Liability can be found, under Legislative Decree No. 31 of 2001, on the part of a holding company for offences committed in connection with the activities of its subsidiaries, provided that a) the person acting on behalf of the holding company acts in concert with the person committing the offence on behalf of the controlled entity; and b) the holding company appears to have obtained a concrete advantage from, or pursued an actual interest by way of, the offence committed in the context of the subsidiary’s activity.
The liability of non-executive directors and the duty to act in an informed way
According to decision no. 17441, of 31 August 2016, of the First Division of the Supreme Civil Court, the liability of directors without management power cannot originate from a general failure to supervise – that would be identified in the facts as a strict liability – but must be attributed to the breach of the duty to act in an informed way, on the basis of both information to be released by executive directors and information that non-executive directors can gather on their own initiative. Therefore, the determination of the prerequisites for the liability of delegating directors fits in a context accentuating the distinction between the duties imposed on managing directors and those typical of non-executive directors.
Considerations regarding the possibility to waive the termination effect of a notice to perform
Judgment No. 4205 of 3 March 2016 of the Supreme Court, Second Division, gives us the opportunity to provide a brief overview of the different opinions expressed by courts and legal commentators regarding the possibility to waive the termination effect of a notice to perform.
Validity of the shareolders’ agreements which provide a preventive waiver of the liability action against the directors when taken at the conclusion of the mandate
With the decision of 28th September 2015, No. 19193, the Court of Rome stated the validity of the shareholders’ agreement clauses which provide that the “incoming” shareholders undertake not to bring the liability action against the “outgoing” directors or not to vote for it in the general meeting.
The Supreme Court’s overruling: the banking and finance agreement signed exclusively by the client is null and void
The Supreme Court decides again the issue of the validity of the so called “single signature” agreements, i.e. the copy of banking and finance agreements, kept in the bank’s archives, bearing the client’s signature and not the bank’s one. The Supreme Court holds that these agreements are null and void, thus unenforceable vis à vis the account holder.
Purchase of shares of a general partnership: can the mistake on the value of the share be legitimately qualified as an essential mistake?
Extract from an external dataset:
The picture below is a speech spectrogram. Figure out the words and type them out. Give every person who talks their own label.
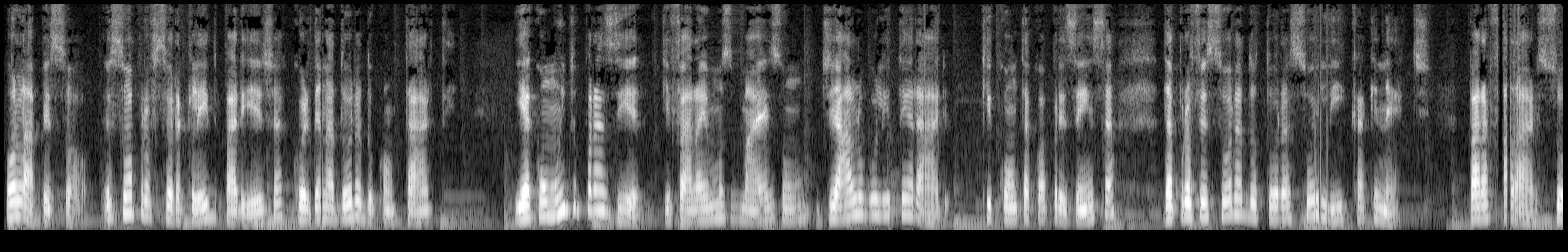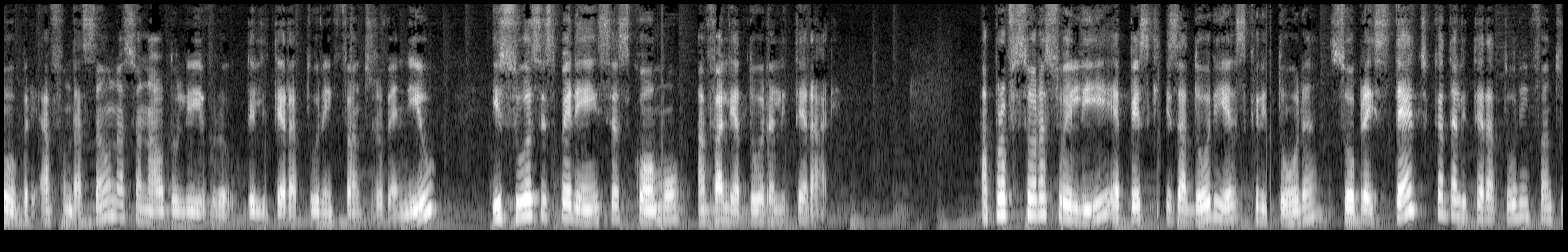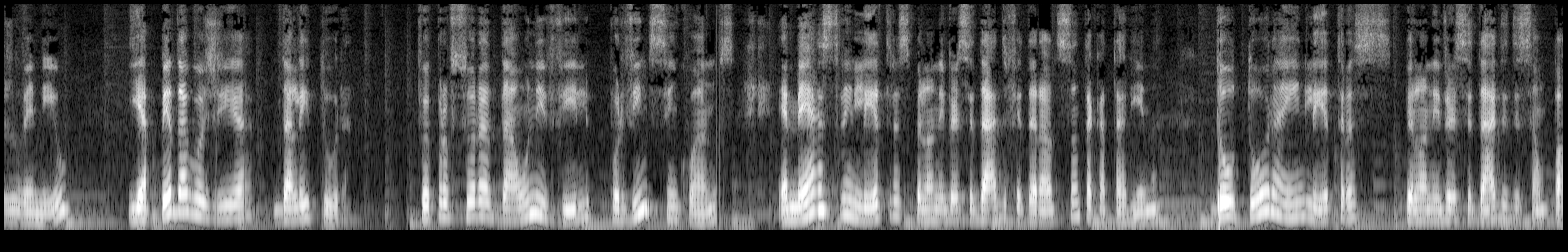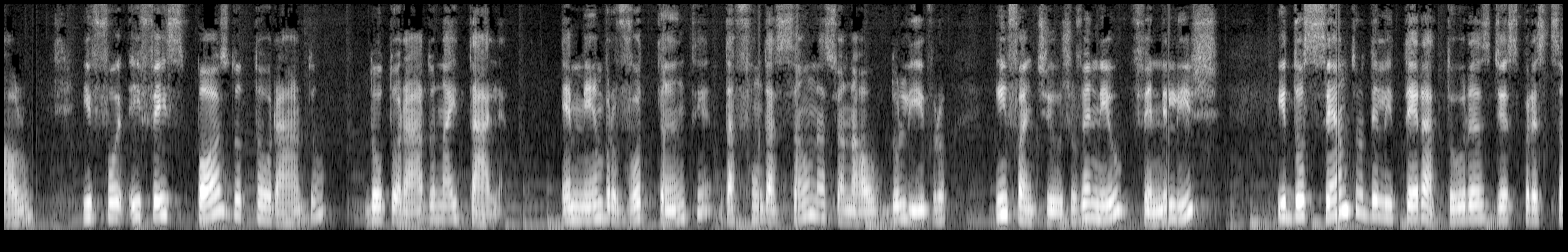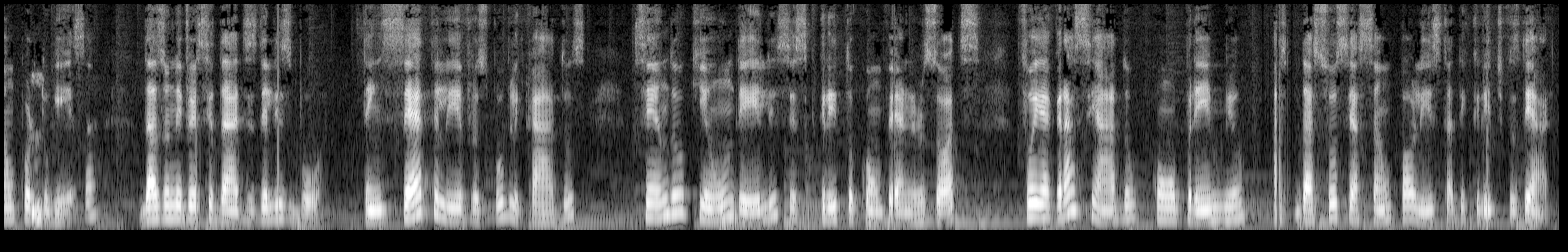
Speaker 1: Olá, pessoal. Eu sou a professora Cleide Pareja, coordenadora do Contarte, e é com muito prazer que faremos mais um diálogo literário, que conta com a presença da professora doutora Sueli Cagnetti, para falar sobre a Fundação Nacional do Livro de Literatura Infanto-Juvenil e suas experiências como avaliadora literária. A professora Sueli é pesquisadora e escritora sobre a estética da literatura infanto-juvenil e a pedagogia da leitura. Foi professora da Univille por 25 anos, é mestre em letras pela Universidade Federal de Santa Catarina, doutora em letras pela Universidade de São Paulo e, foi, e fez pós-doutorado doutorado na Itália é membro votante da Fundação Nacional do Livro Infantil Juvenil, FENILIX, e do Centro de Literaturas de Expressão Portuguesa das Universidades de Lisboa. Tem sete livros publicados, sendo que um deles, escrito com Werner Zotz, foi agraciado com o prêmio da Associação Paulista de Críticos de Arte.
The Tribunal of Milan has stated that, as a rule – also with reference to the purchase of shares of a general partnership – the contract can be avoided, upon application of a party, for an essential mistake, only if the contract contains an explicit guarantee on the value of the assets and on the quality of the goods of the company (a guarantee that, according to the Tribunal, the contract at hand lacked).
The new rules regarding the proceedings before the Supreme Court (Decree Law n. 168/2016, converted into Law n. 197/2016)
With another “late summer intervention”, the legislator intervened once more as a matter of urgency to modify the code of civil procedure, with particular reference to the rules regarding the proceedings before the Supreme court: on August 31, 2016, Decree Law n. 168/2016 was published, entitled “Urgent measures for the resolution of disputes before the Supreme Court and for the efficiency of the judicial offices” (“D.L. 168/2016”).
The joined chambers of the court of cassation on the qualification and challenge of the non-final award and of the partial award
“An award that partially decides on the merits of a dispute, immediately challengeable pursuant to art. 827, paragraph 3 of the code of civil procedure, is both that of a generic condemnation pursuant to art. 278 of the code of civil procedure, and the award that decides one or some of the questions of the case, without defining the entire proceedings; instead, the awards that decide preliminary issues are not immediately challengeable.”